AWhen it was announced in the government press conference that Olaf Scholz am going to embark on a trip to Saudi Arabia, the United Arab Emirates and Qatar this Saturday, the focus was clearly on one topic: the meeting with the Saudi heir to the throne, Muhammad bin Salman, and the brutal murder of the critic of the crown prince, Jammal Khashoggi, whose body is still missing had been dismembered with a bone saw at the scene of the crime, the Saudi consulate in Istanbul. Muhammad bin Salman was shunned for a long time after the fall of 2018; American secret services assume that he had set the assassination squad in motion.
The Chancellor now joins the ranks of statesmen who are softening this attitude. Most recently, Joe Biden's visit to the UK in July caused a stir. The US President was forced to overcome his uneasiness because he desperately needed his Saudi allies to cushion the impact of the war in Ukraine on the US economy, especially in light of rising oil prices.
So Scholz's trip is now like a diplomatic tightrope walk. On the one hand, concrete contributions to the energy supply were promised on the day before departure. On the other hand, reference was made in Berlin to foreign policy necessities. Of course, "what happened" plays a role, it was said. But in a world with the most violent upheavals, new alliances must be made or old connections strengthened. In this way, Scholz wants to promote the position of the West in the region that the Russian attack on Ukraine affects the whole world.
This ambivalence is constantly noticeable in Berlin. One hears: "This is not an energy shopping spree that we are doing." And then with a view to the urgently needed gas: "The volume of deliveries can be expanded." On another sheet it says: How quickly do the rulers in the Gulf want and can deliver ?
Although Saudi Arabia is best known as an oil producer, it has large natural gas reserves that have so far been used for domestic needs. But the country has ambitious plans and aims to become a natural gas exporter by 2030. According to the Federal Foreign Office, the kingdom is the second most important trading partner in the region and an important export market for the German economy. Saudi Arabia is investing massively in climate-friendly technologies and energy sources such as hydrogen.
However, as the Khashoggi case has shown, the impulsive crown prince sometimes puts political displeasure ahead of his business interests. In addition, the human rights situation is appalling. Although Muhammad bin Salman in the process of opening up the conservative Saudi society with a crowbar - at the same time the repressive apparatus acts with relentless severity against all who question its authority.

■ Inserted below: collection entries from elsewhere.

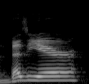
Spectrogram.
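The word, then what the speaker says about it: Bézier: We're going to go ahead and make ourselves a curve, and I'm going to use a Bezier, which is exactly how you're supposed to pronounce it.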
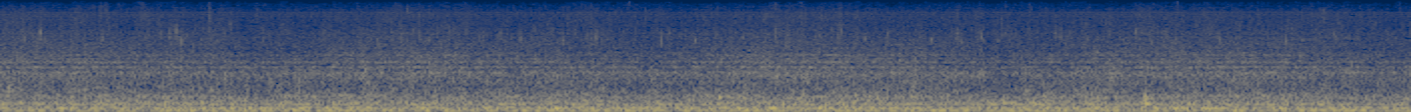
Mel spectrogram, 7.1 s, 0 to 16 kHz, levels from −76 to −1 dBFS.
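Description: No technical faults are audible.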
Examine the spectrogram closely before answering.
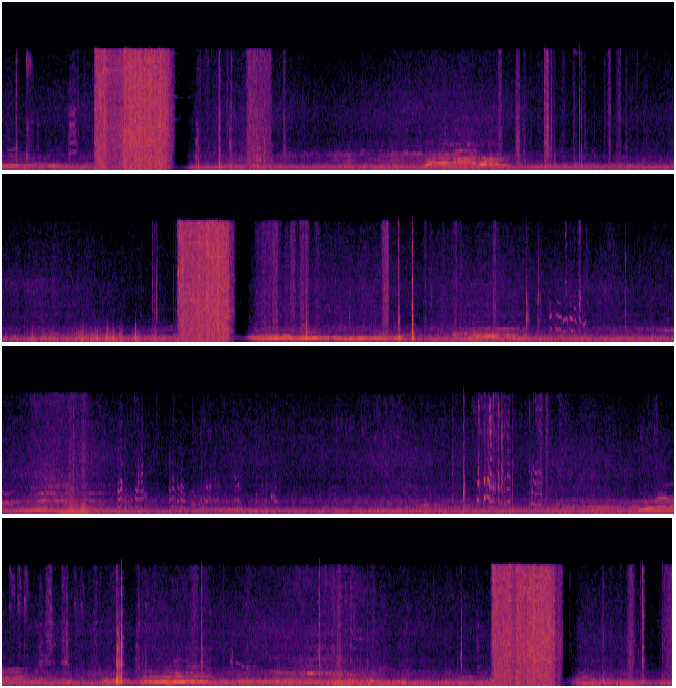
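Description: A circular saw whirs loudly in short bursts as it cuts wood.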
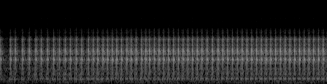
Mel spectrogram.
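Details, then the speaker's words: 1964 GE P807J transistor radio with reed-type speaker, no output transformer, powered from bench supply through isolation transformer, voltage raised slowly to 3 V: steady low putt-putt about 3.5 beats per second, motorboating; owner suspects a capacitor or broken trace. "let's turn on see what we get and turn it on okay it's on put the voltage up slow we're getting motorboating we're at three volts"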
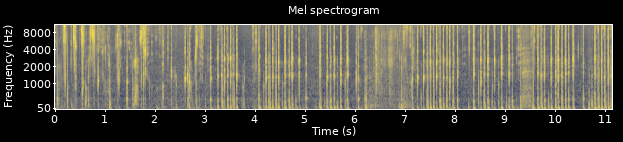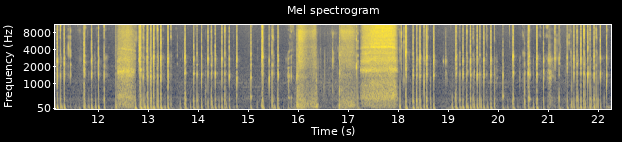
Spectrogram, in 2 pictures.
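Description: A young man makes soft mouth clicks and smacking sounds close to a microphone.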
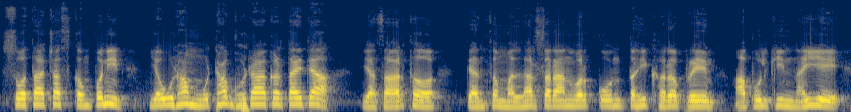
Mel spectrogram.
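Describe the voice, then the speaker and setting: A man's voice: fairly high pitch, close to an everyday voice. A man voicing an exasperated young wife who scolds her husband, in a serial episode recap. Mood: worried. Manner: scolding, indignant.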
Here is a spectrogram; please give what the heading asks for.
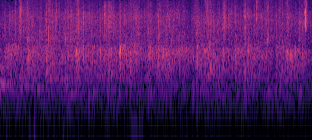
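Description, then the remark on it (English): A crowd claps steadily at a church in a dense, continuous wash of applause that holds at an even level for about three seconds, with no pauses or individual voices standing out. “Can we give it up for Michele?”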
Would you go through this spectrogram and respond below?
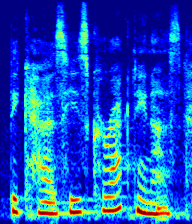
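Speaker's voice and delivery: breathy whispered aside. Real, not acted. Pastor confiding to the congregation in a whisper. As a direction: lean in and whisper it. Hushed explanation.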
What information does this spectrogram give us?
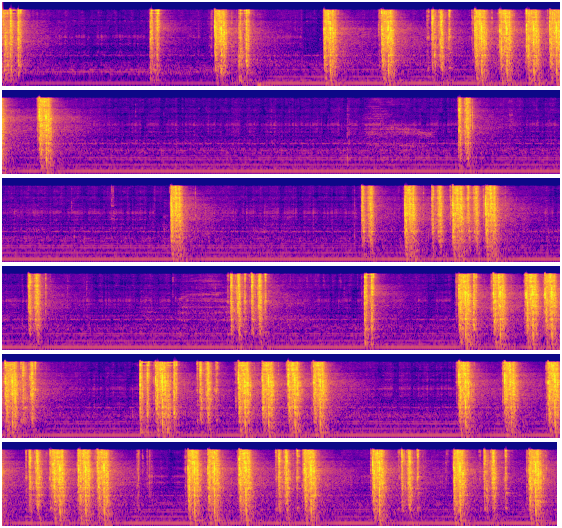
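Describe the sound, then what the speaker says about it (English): Electric typewriter typing: bursts of sharp, close key strikes in quick irregular clusters separated by pauses, over a constant low electrical hum from the machine. "this is an electric typewriter, so yeah, there's gonna be a little bit of a noise"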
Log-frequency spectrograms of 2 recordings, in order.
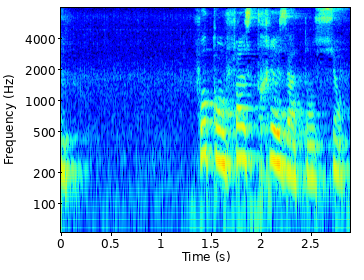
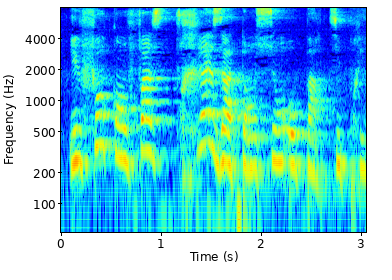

The United Arab Emirates, the second stop on the Chancellor's Gulf trip, are also governed in an authoritarian manner. Ruler Muhammad bin Zayed, the country's strongman, has a low tolerance for criticism and has a ubiquitous apparatus of surveillance and repression. In addition, the Emirates are pursuing policies in the region that run counter to Western interests. For example in the Libyan conflict, where the leadership in Abu Dhabi is seen as an ally of the East Libyan military leader Chalifa Haftar, who in turn is seen as a saboteur of international mediation efforts.
However, the Emirates are attractive as partners in economic and energy matters. They are the most important Arab trading partner for Germany, are interesting as a natural gas supplier from Berlin's point of view - and at the same time with a view to hydrogen research and production, where the Emirates are ahead of the competition in the Gulf. Germany and the Emirates had intensified their cooperation in this field as Federal Economics Ministers Robert Habeck traveled to the Gulf in March.
Qatar, where Scholz is expected on Sunday, had dampened German expectations of being able to quickly step into the breach as a substitute supplier for Russian gas. At the time, Habeck spoke of an agreement on a long-term energy partnership and explained that Germany had come a good deal closer to the goal of making itself less dependent on Russian gas. Qatari Energy Minister Saad al-Kaabi told the FAZ shortly thereafter that there was no agreement at all. It's just that the discussions about the supply of liquefied natural gas, which have been going on for years, have picked up speed again. Larger export capacities would not be free until 2026 anyway.
Qatar is also an authoritarian monarchy with an arch-conservative state Islam. As the host of the soccer World Cup, the country is in focus, and with it the exploitation of foreign low-wage workers. According to human rights activists, their situation is also Saudi Arabia and the Emirates bad - even worse.